|International Classification||B01L3/00, G01N21/64, G01N33/49, C12M1/34, C12M1/00, C12Q1/04, G01N21/27|
|Cooperative Classification||Y10S435/809, C12M41/48, C12M23/50, C12M23/08, B01L3/5085, C12M27/10|
|European Classification||B01L3/5085, C12M23/08, C12M41/48, C12M27/10, C12M23/50|
|Sep 27, 1996||AS||Assignment|
Owner name: BECTON, DICKINSON AND COMPANY, NEW JERSEY
Free format text: ASSIGNMENT OF ASSIGNORS INTEREST;ASSIGNOR:BERNDT, KLAUS W.;REEL/FRAME:008269/0707
Effective date: 19960924
|Mar 29, 2002||FPAY||Fee payment|
Year of fee payment: 4
|Apr 26, 2006||REMI||Maintenance fee reminder mailed|
|Oct 6, 2006||LAPS||Lapse for failure to pay maintenance fees|

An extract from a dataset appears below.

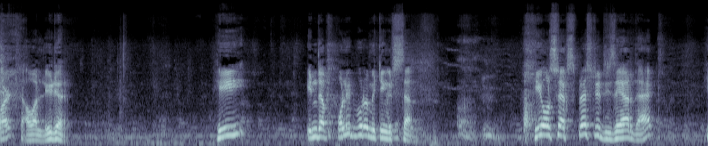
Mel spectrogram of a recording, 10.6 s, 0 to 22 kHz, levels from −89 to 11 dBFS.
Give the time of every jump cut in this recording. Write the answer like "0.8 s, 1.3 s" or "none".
1.3 s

|Dec 5, 2006||FP||Expired due to failure to pay maintenance fee|
Effective date: 20061006